Adrenal Addict vs. Adrenal Fatigue

Copy

Adrenal Addict vs. Adrenal Fatigue

Living in big cities has its rewards and downsides. For many city workers, juggling between work and private life is a daily challenge. Some people try to avoid it while some exploits in because they love the adrenaline rush that comes with the endless meetings and harsh deadlines. 
 
Are you one of these ‘adrenal addicts’? But as the years passed by, have you ever felt that the competition that has propelled you in the past is wearing you down? Do you have any of the following symptoms?
 

  • Morning fatigue, difficulty getting yourself out of bed
  • Afternoon low, needs afternoon nap
  • Resists going to bed although you’re sleepy
  • You feel like you work best at night time
  • Feels dizzy when changing positions (bending down to standing up)
  • Salt and sugar craving
  • Severe pre-mentrual symptoms (PMS)
  • Frequent allergies
  • Constipation
  • Depression
  • Difficult losing weight although you’re on a diet
  • Feels ‘better’ when you have a bite
  • Dry skin
  • Frequent indigestion
  • Irritable bowel

 
If you have more than 5 symptoms listed above, it’s very likely that you have a condition called ‘adrenal fatigue’.  Adrenal fatigue is a stress-related medical condition that is affecting the majority of the working population nowadays. Even with a thorough annual check-up, it will not be detected because to diagnose this condition, a hormone panel testing is needed.
 
The two main adrenal hormones that need to be tested for are cortisol and DHEA (Dehydroepiandrosterone). Maintaining the ratio between cortisol and DHEA is the key to fighting adrenal fatigue.
 

What is Cortisol?


Cortisol is a “stress” hormone that is essential to life. It keeps the heart beating, normalize your blood pressure, fights infection, and makes you feel energetic. It’s similar to adrenaline, the hormone that makes you feel alert during exams, exercise or stressful situation. However, too much of cortisol is not good because it is a “catabolic” hormone, meaning it speeds up aging. Think of a friend who works all day and night and doesn’t get enough sleep. She or he will most likely have a very poor-looking skin and feels tired all the time. At the same time, too little of cortisol is not good. You will not have energy to get out of bed or do anything with low morning cortisol.
 

What is DHEA?

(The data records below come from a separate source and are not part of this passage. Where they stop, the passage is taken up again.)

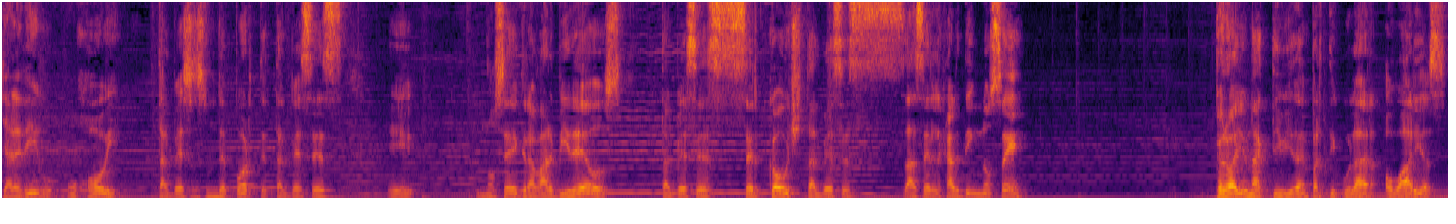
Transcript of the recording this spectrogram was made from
Ya le digo, un hobby, tal vez es un deporte, tal vez es, eh, no sé, grabar videos, tal vez es ser coach, tal vez es hacer el jardín, no sé. Pero hay una actividad en particular o varias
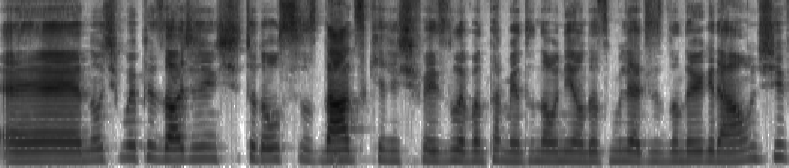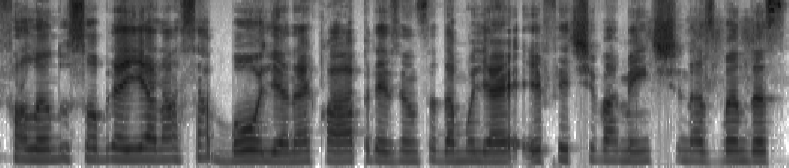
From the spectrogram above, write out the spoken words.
É, no último episódio, a gente trouxe os dados que a gente fez do levantamento na União das Mulheres do Underground, falando sobre aí a nossa bolha, né? Qual a presença da mulher efetivamente nas bandas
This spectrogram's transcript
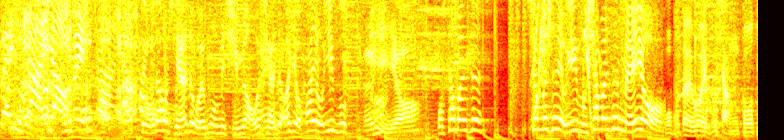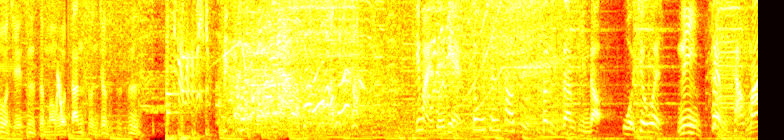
被下药，被下药。对，我当我醒来之后，我就莫名其妙，我醒来之后，而且我发现我衣服，可以哦。我上半身，上半身有衣服，下半身没有。我不对，我也不想多做解释什么，我单纯就只是。今晚九点，东森超市三十三频道，我就问你正常吗？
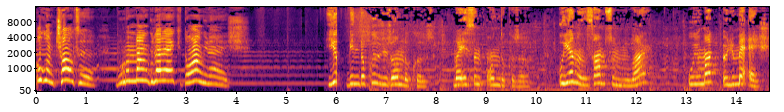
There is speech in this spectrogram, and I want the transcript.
Bugün çaltı, burundan gülerek doğan güneş. Yıl 1919. Mayıs'ın 19'u. Uyanın Samsunlular, uyumak ölüme eş.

DHEA is a sex hormone and  a very important “anti-stress” hormone that helps combat stress, burns fat and safeguard your immune system. It also functions as a precursor hormone for the male sex hormone, testosterone, and female sex hormone, estrogen. Therefore, it also has a crucial role in maintain stamina and libido. However as we all ‘age’ and become bombarded by every stress, DHEA level start to decline as well as our energy level.  DHEA is an “anabolic” hormone which means it helps delays aging and speeds up repair. Therefore, the higher the DHEA level, the better the outcome.
 
In summary, cortisol and DHEA have to be in a balanced ratio.
 

How to treat adrenal fatigue?

  • Get a good sleep every night.  Go to bed no later than 10-11PM.
  • Eat breakfast before 10AM (because after 10 AM, morning cortisol will drop and you will feel worse. Cortisol become balanced with sugar intake)
  • Eat healthy snacks between meals e.g fruits that are low in sugar ( all the berries, red apples, green apples, etc)mixed nuts, dried unsweetened fruits,dark chocolate (not milk chocolate). This will normalize your blood sugar and your cortisol level throughout the day
  • Keep your cardio exercise at moderate level. Too much exercise can make your adrenal fatigue worse. Exercise every other day so that your body have time to rest
  • Reduce stress. Find a hobby or do some travelling to help take your mind off work
  • Many vitamins and supplements have been shown to reduce the severity of adrenal fatigue such as Ashwagandha (Indian ginseng), L-theanine ( found in green tea), Phosphatidylserine, Vitamin C, Vitamin B3, Vitamin B5 and Vitamin
    B6.

Bangkok Health Research Center (BHRC)